Parenting Paradigm | a level system to conceptualize parenting strategies


I was in a couples therapy session guiding an enactment surrounding an argument the couple had surrounding a parenting issue over the weekend. Both parties were having a difficult time understanding (cognitively) the other person’s position – though all my work focuses on maintaining connection through encouraging emotional openness, it was clear in this instance that a pragmatic solution was also necessary. The couple needed a paradigm of parenting to reference in order to deduce if they were meeting the parenting expectations of the system. Until this was created, the couple would continue to have conflict in response to differing subjective perceptions.

The short of the story is that one partner (dad) traveled out of town for leisure for a few days and upon returning wanted to watch a sports program for a couple hours. The other partner needed some personal time and left the children with dad to go on a hike. She was upset that upon returning from his trip he didn’t dedicate more fully to parenting – He believed that he had as his partner was able to take some respite and go on a hike. They were clearly both right…

I then deduced a level system of parenting in my head to help them understand the dissonance. Dad was offering what I will call level 2 parenting while Mom was desiring him to offer level 4 or 5 parenting. Without an explicit level system they were both subjectively correct = he was parenting adequately by his definition and he was not parenting adequately by her definition.

There are two variables that could be looked at – Behavioral interactions and Emotional Involvement

Please note:

  • This is not about morals or “good and bad” parenting – all levels can be appropriate in different situations and at different developmental stages of the child.
  • Depending on the age of the child, Parents can come up with the desired “Average Level” – example if the parent oscillate between 3 and 5 then they would average level 4 parenting for the day

Level 1 parenting: Basic Safety – the most basic Basic safety in offered to the child
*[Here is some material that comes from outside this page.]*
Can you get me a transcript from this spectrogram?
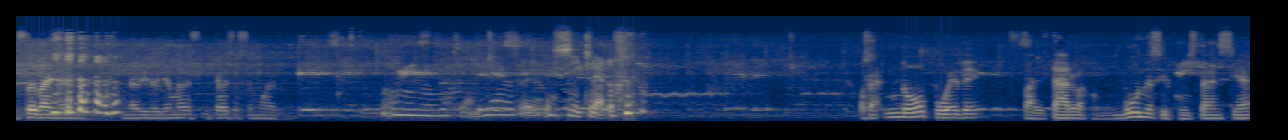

  • the parent makes basic efforts to ensure that the child will not die by ensuring that the environment is free from variables that would likely cause death.
  • ex. does not put the child near dangerous animals or insects, does not leave the child near dangerous environmental features such as a river or a cliff, does not leave the child susceptible to weather related hazards such as being left out in the cold rain.

Level 2 Parenting: Basic Needs Available – The basic needs of the child are made available for the child (but not directly offered or prepared for the child)

  • The parent ensures that the child has access to food, shelter, clothing, water, bathroom, hygiene needs, and appropriate body temperature.
  • Ex. The parent provides access to food in the pantry but does not prepare meals, the parent buys a toothbrush for the child but does not help in brushing teeth, or the parent provides access to clothing but does not help the child get dressed.

Level 3 Parenting: Basic Needs Provided Directly – The parent takes direct responsibility for meeting the basic needs of the child, and engages the child to ensure the need is met.

  • The Parent assists the child in successfully accessing and completing tasks related to food, shelter, clothing, water, bathroom, hygiene needs, and appropriate body temperature.
  • Ex. the parent will prepare meals for the child, the parent will assist the child in properly brushing their teeth, the parent will ensure that the child is appropriately dressed before leaving the house.

Level 4 Parenting: Engagement and Entertainment – The parent engages the child directly to facilitate shared entertainment.

  • The parent will spend quality time with the child having fun.
  • Ex. The parent will play a board game with a child, or build legos, or play house, or play sports.

Level 5 Parenting: Growth and Bonding – the Parent engages the child with the goal of facilitating the individual growth of the child or relational maintenance/development.

  • The parent engages the child in a way which intentionally increases the connection/bonding between the parent and the child. The parent engages the child to intentionally to assist them in growing a skill or trait.
  • Ex. the parent intentionally takes the child to an activity that has significant meaning or is of particular interest to the child. The parent makes themselves emotionally available to the child’s life – both the joys and the suffering. The parent instructs the child on the development of a skill that the child is eager to learn. the parent takes the child on an experience that facilitates spiritual, developmental, existential, familial etc. growth.

This helps the parents to communicate what the needs of the system are for the day

For example “Honey I really need to get some work done today so I am planning on doing some level 2 parenting (putting the kids in from of the TV) – Then tomorrow we can spend the day doing level 4 parenting (take them to the Zoo). And I was hoping that i could spend sometime at night talking with our son about how his friend is moving to another town (level 5).

Or to use the example of the couple above “Honey when you get back from your trip the kids really need some level 5 parenting from you and I will be quite exhausted so I want us to save all the level 2 parenting (TV time) for me.” or even better, “Hey honey thank you so much for watching the kids while I take some personal time – when I get back you can count on me for lots of level 5 parenting.”




William Hambleton Bishop is a practicing therapist in Steamboat Springs Colorado.

William Hambleton Bishop
William Hambleton Bishop is a practicing therapist in Steamboat Springs Colorado.

Leave a Reply